Today, many Americans, including seniors, are struggling financially right now. The future is unknown due to COVID-19.
In response to the economic uncertainty, US lawmakers have passed multiple stimulus bills, and they are currently negotiating another one. Right now, Republicans have put forth a plan called the Health, Economic Assistance, Liability Protection and Schools Act, or HEALS Act, to offer additional financial relief. This Act would, among other things, provide a second stimulus check to millions of Americans.
But that is not the only assistance it provides to Social Security retirees; it also offers a little extra financial relief for Medicare beneficiaries.
Medicare Part B provides insurance coverage to more than 60 million Americans, most of whom are over 65. Medicare beneficiaries pay premiums for Part B as well as deductibles before the insurance starts paying. In 2020, the standard premium paid by most Medicare beneficiaries is $144.60 a month, although some higher-income seniors pay more.
Premium prices for Medicare Part B have gone up every year since 1966. For example, in 2019, the standard premium for Part B was $135.50. The HEALS Act would freeze premiums or deductibles from increasing in 2021.
If this year's prices are locked in for 2021, Medicare beneficiaries would avoid increases to both premiums and deductibles.
Under the HEALS Act, Medicare beneficiaries would have to pay an extra $3 monthly surcharge, but this would be less costly than the premium and deductible increases would have been.
This means Medicare beneficiaries (especially those on a fixed income), will not have to pay more for their health insurance in 2021.

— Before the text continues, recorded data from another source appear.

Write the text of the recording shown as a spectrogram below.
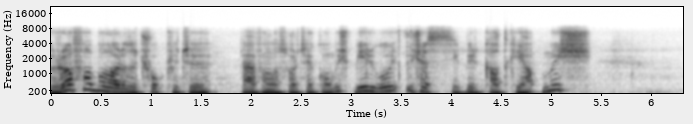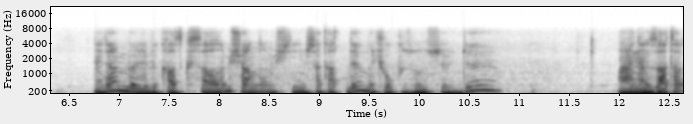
Rafa bu arada çok kötü performans ortaya koymuş. 1 gol 3 asistlik bir katkı yapmış. Neden böyle bir katkı sağlamış anlamış değilim. Sakatlığı mı çok uzun sürdü? Aynen zaten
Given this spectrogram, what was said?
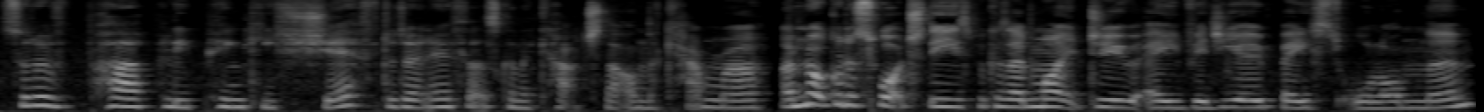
sort of purpley pinky shift. I don't know if that's going to catch that on the camera. I'm not going to swatch these because I might do a video based all on them.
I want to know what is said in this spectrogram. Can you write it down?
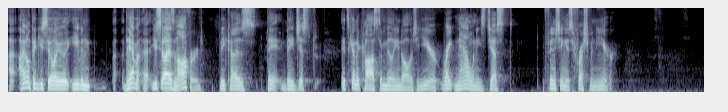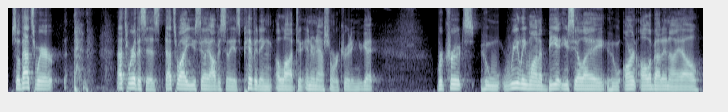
I, don't think UCLA even they haven't uh, UCLA hasn't offered because they they just it's going to cost a million dollars a year right now when he's just finishing his freshman year. So that's where that's where this is. That's why UCLA obviously is pivoting a lot to international recruiting. You get recruits who really want to be at UCLA, who aren't all about NIL,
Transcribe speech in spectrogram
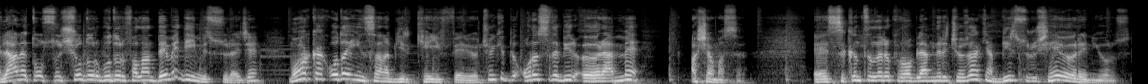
lanet olsun şudur budur falan demediğimiz sürece muhakkak o da insana bir keyif veriyor. Çünkü orası da bir öğrenme aşaması e, sıkıntıları, problemleri çözerken bir sürü şey öğreniyoruz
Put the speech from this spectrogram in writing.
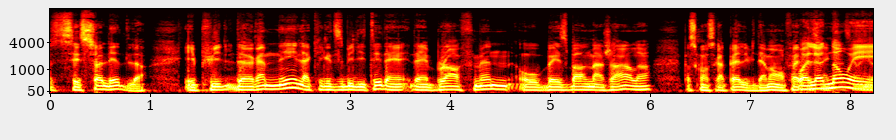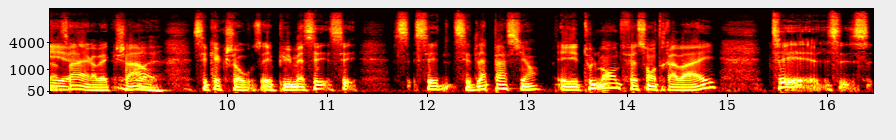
c'est solide là. Et puis de ramener la crédibilité d'un d'un Brofman au baseball majeur là, parce qu'on se rappelle évidemment, on fait Ouais, le nom est- avec Charles, Ouais. c'est quelque chose. Et puis, mais c'est c'est c'est c'est de la passion. Et tout le monde fait son travail. Tu sais, c'est-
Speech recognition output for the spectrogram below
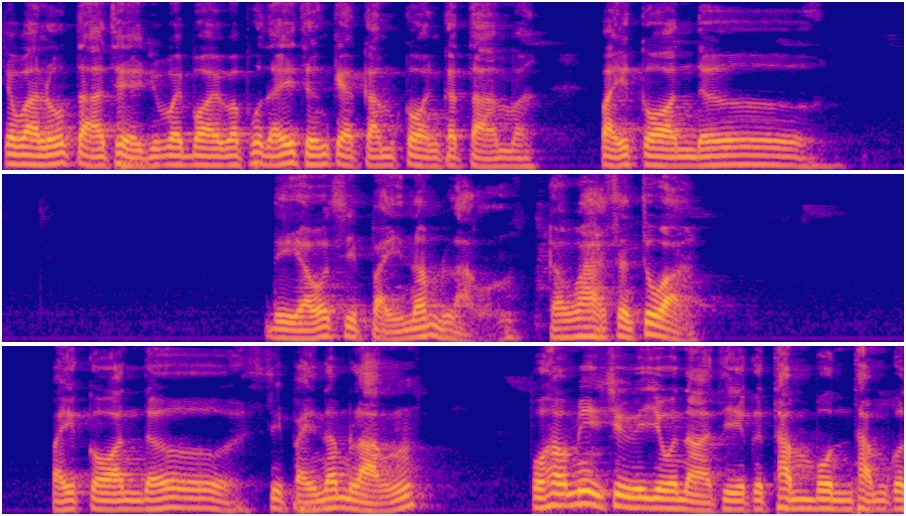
จะว่าหลวงตาเทศอยู่บ่อย ๆ ว่าผู้ใดถึงแก่กรรมก่อนก็ตามมา ไปก่อนเด้อเดี๋ยวสิไปน้ำหลังก็ว่าสันตัว ไปก่อนเด้อสิไปน้ำหลังพวกเขามีชีวิตอยู่หน้าที่คือทำบุญทำกุ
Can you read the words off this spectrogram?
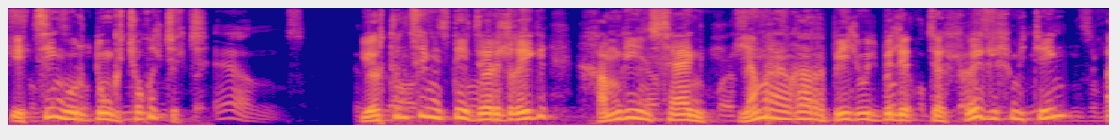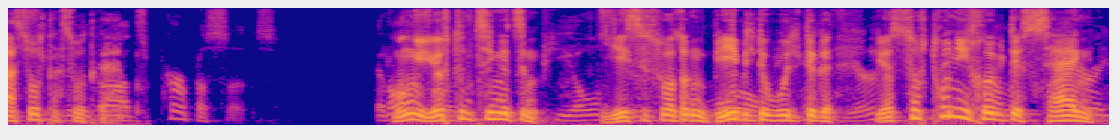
эцсийн үр дүнг чухалчилж ертөнцийн эзний зорилгыг хамгийн сайн ямар аргаар биелүүлбэл зохио гэх мэтийн асуулт асуудаг. Мөн ертөнцийн эзэн Есүс болон Библиэд өгүүлдэг ёс суртахууны хувьд сайн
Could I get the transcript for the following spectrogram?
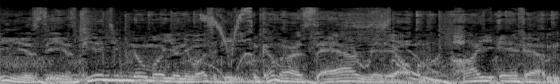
This is Tianjin Normal University Commerce Air Radio High FM。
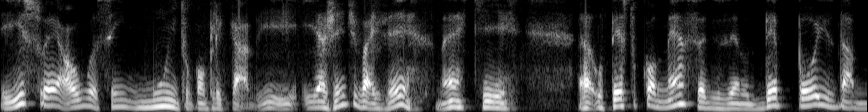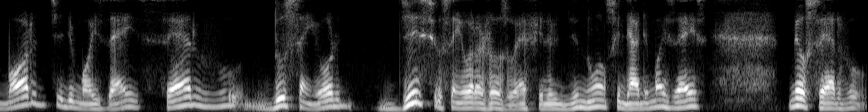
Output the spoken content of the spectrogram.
E isso é algo assim muito complicado. E, e a gente vai ver né, que uh, o texto começa dizendo: depois da morte de Moisés, servo do Senhor, disse o Senhor a Josué, filho de Nun, auxiliar de Moisés, meu servo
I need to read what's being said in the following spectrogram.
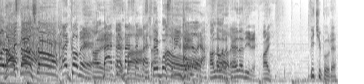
ora, Basta! basta! E? Vai. Basta, Eh, basta, Il basta. tempo Oh. stringe. Allora. allora, Allora. che hai da dire? Vai. Dici pure.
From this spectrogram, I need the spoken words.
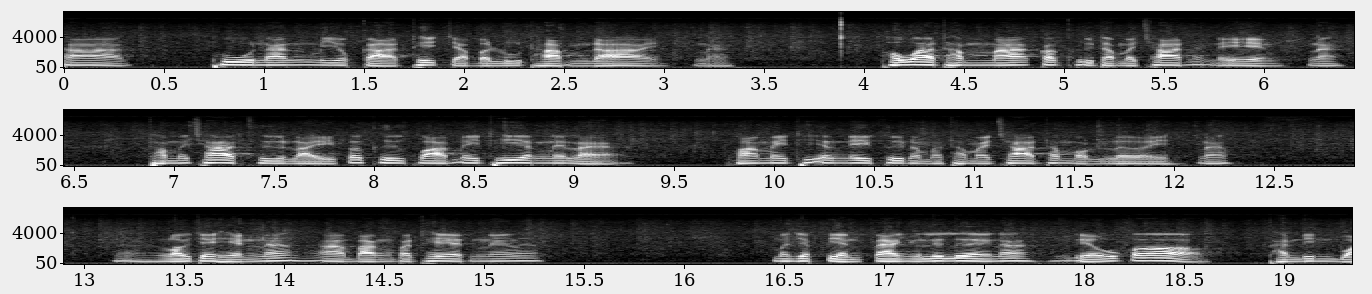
ชาติ ผู้นั้นมีโอกาสที่จะบรรลุธรรมได้นะ เพราะว่าธรรมะก็คือธรรมชาตินั่นเองนะธรรมชาติคืออะไรก็คือความไม่เที่ยงนี่แหละ ความไม่เที่ยงนี่คือธรรมธรรมชาติทั้งหมดเลยนะเราจะเห็นนะบางประเทศเนี่ยนะมันจะเปลี่ยนแปลงอยู่เรื่อยๆนะเดี๋ยวก็แผ่นดินไหว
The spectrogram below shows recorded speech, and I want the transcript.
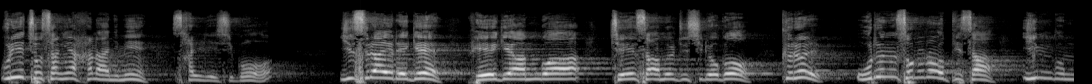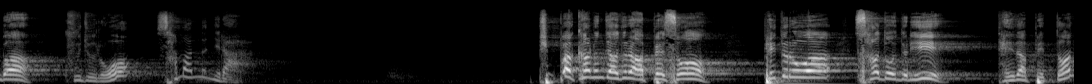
우리 조상의 하나님이 살리시고 이스라엘에게 회개함과 제사함을 주시려고 그를 오른손으로 높이사 임금과 구주로 삼았느니라. 핍박하는 자들 앞에서 베드로와 사도들이 대답했던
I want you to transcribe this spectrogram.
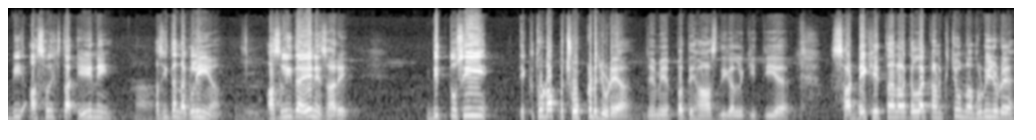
ਵੀ ਅਸਲ 'ਚ ਤਾਂ ਇਹ ਨੇ ਹਾਂ। ਅਸੀਂ ਤਾਂ ਨਕਲੀ ਆ ਅਸਲੀ ਤਾਂ ਇਹ ਨੇ ਸਾਰੇ। ਵੀ ਤੁਸੀਂ ਇੱਕ ਥੋੜਾ ਪਿਛੋਕੜ ਜੁੜਿਆ, ਜਿਵੇਂ ਆਪਾਂ ਇਤਿਹਾਸ ਦੀ ਗੱਲ ਕੀਤੀ ਹੈ। ਸਾਡੇ ਖੇਤਾਂ ਨਾਲ ਇਕੱਲਾ ਕਣਕ ਝੋਨਾ ਥੋੜੀ ਜੁੜਿਆ।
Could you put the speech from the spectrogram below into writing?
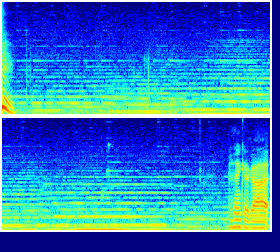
Hmm. I think I got.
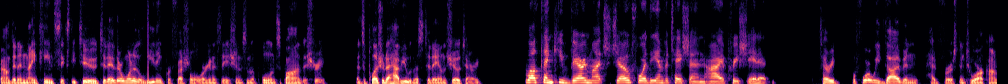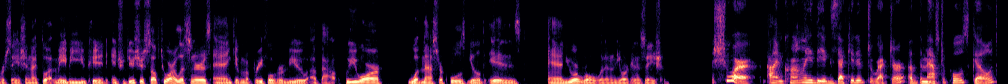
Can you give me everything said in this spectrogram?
Founded in 1962, today they're one of the leading professional organizations in the pool and spa industry. It's a pleasure to have you with us today on the show, Teri. Well, thank you very much, Joe, for the invitation. I appreciate it. Teri, before we dive in headfirst into our conversation, I thought maybe you could introduce yourself to our listeners and give them a brief overview about who you are, what Master Pools Guild is, and your role within the organization. Sure. I'm currently the executive director of the Master Pools Guild.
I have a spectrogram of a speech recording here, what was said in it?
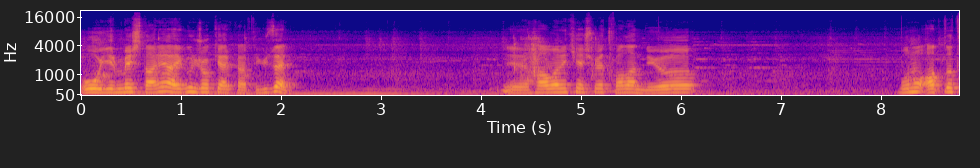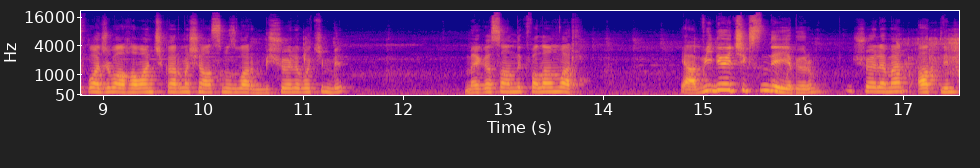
O 25 tane yaygın joker kartı. Güzel. Ee, havanı keşfet falan diyor. Bunu atlatıp acaba havan çıkarma şansımız var mı? Bir şöyle bakayım bir. Mega sandık falan var. Ya videoya çıksın diye yapıyorum. Şöyle hemen atlayayım.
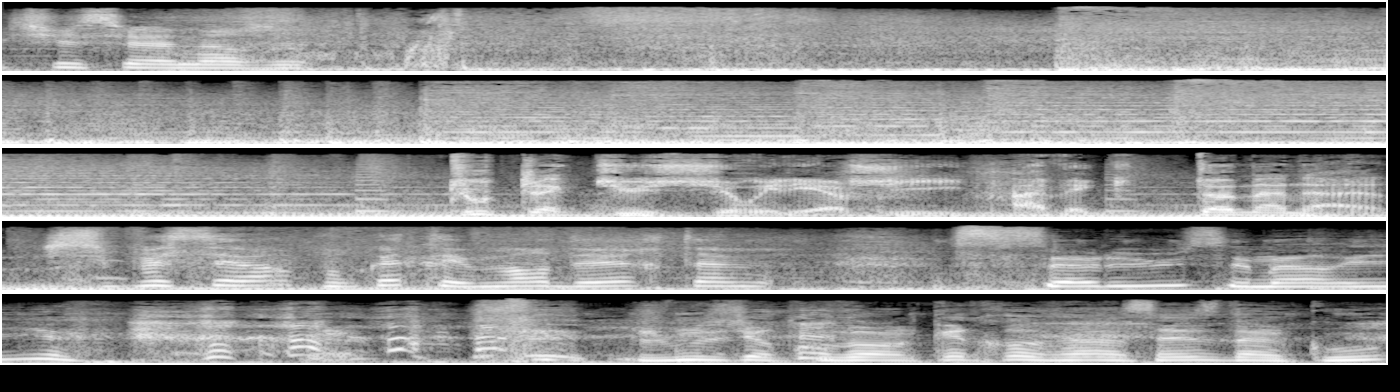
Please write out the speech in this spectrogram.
Actu sur énergie. Toute l'actu sur Énergie avec Tom Hanan. Je peux savoir pourquoi t'es mort de rire, Tom Salut, c'est Marie. je me suis retrouvé en 96 d'un coup,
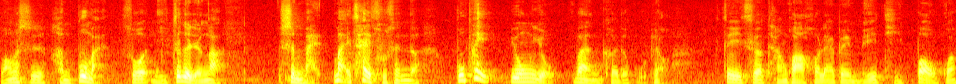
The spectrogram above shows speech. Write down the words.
王石很不满，说：“你这个人啊，是买卖菜出身的，不配拥有万科的股票。”这一次的谈话后来被媒体曝光，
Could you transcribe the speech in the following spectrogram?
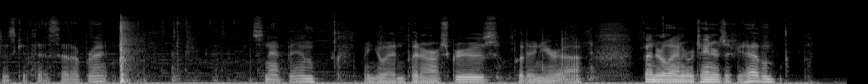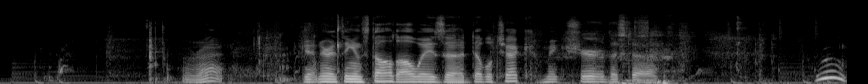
Just get that set up right. Snap in. We can go ahead and put in our screws, put in your uh, fender liner retainers if you have them. All right, getting everything installed. Always uh, double check, make sure that, uh, woo.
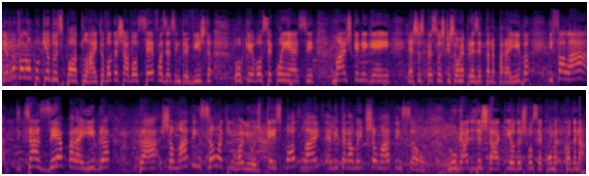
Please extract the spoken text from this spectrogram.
E vamos falar um pouquinho do Spotlight. Eu vou deixar você fazer essa entrevista, porque você conhece mais que ninguém essas pessoas que estão representando a Paraíba e falar, trazer a Paraíba para chamar atenção aqui em Hollywood, porque Spotlight é literalmente chamar atenção. Lugar de destaque, e eu deixo você coordenar.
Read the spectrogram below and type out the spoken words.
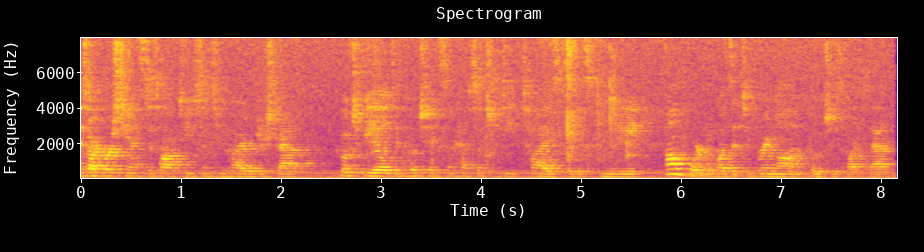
It's our first chance to talk to you since you hired your staff. Coach Fields and Coach Hickson have such deep ties to this community. How important was it to bring on coaches like that?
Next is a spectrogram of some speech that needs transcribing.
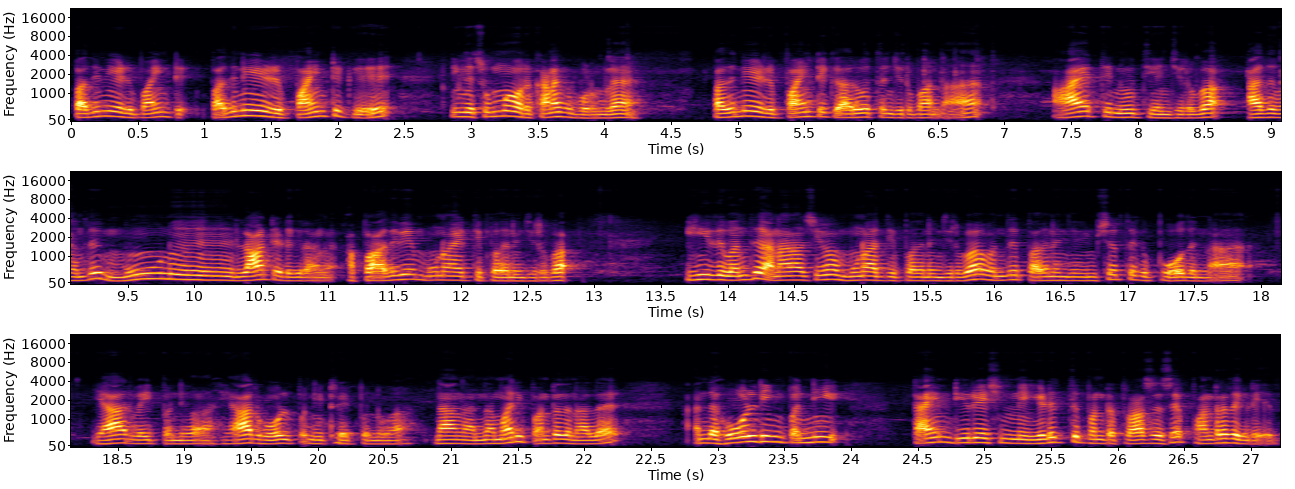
பதினேழு பாயிண்ட்டு பதினேழு பாயிண்ட்டுக்கு நீங்கள் சும்மா ஒரு கணக்கு போடுங்களேன். பதினேழு பாயிண்ட்டுக்கு அறுபத்தஞ்சு ரூபான்னா ஆயிரத்தி நூற்றி அஞ்சு ரூபா. அது வந்து மூணு லாட் எடுக்கிறாங்க. அப்போ அதுவே மூணாயிரத்தி பதினஞ்சு ரூபா. இது வந்து அனாவசியமாக மூணாயிரத்தி பதினஞ்சு ரூபா வந்து பதினஞ்சு நிமிஷத்துக்கு போகுதுன்னா யார் வெயிட் பண்ணுவா? யார் ஹோல்ட் பண்ணி ட்ரேட் பண்ணுவா? நாங்கள் அந்த மாதிரி பண்ணுறதுனால அந்த ஹோல்டிங் பண்ணி டைம் டியூரேஷனை எடுத்து பண்ணுற ப்ராசஸை பண்ணுறது கிடையாது.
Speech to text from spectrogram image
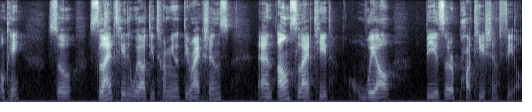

Freezing Medicare Part B premiums may be especially valuable to Social Security retirees next year since they may only get a small cost-of-living adjustment (COLA) or potentially no cost of living adjustment in 2021 thanks to the coronavirus' impact on the economy. Most people on Social Security have their Medicare premiums taken directly out of their Social Security checks. And if they get only a small annual raise to their benefits (or none at all), Medicare premiums may go up more than their retirement income does.
There is no guarantee the HEALS Act will pass and, in fact, many Democrats have objected to some of the key components of the GOP's proposal.
However, it is likely lawmakers will eventually find some compromise so they can pass a coronavirus relief bill. And protections from rising Medicare premiums will likely be included since it is an idea with bipartisan support.
Of course, there is conflict in Washington over how to proceed, so there's still a chance no action will be taken, and Medicare beneficiaries may be left to deal with rising medical expenses. To help ensure you are prepared for this possibility, it might be a good idea to shore up your emergency fund now. You may also want to make sure you aren't taking on too much risk in a volatile stock market. That way, you aren't forced to sell investments at a loss to pay your bills.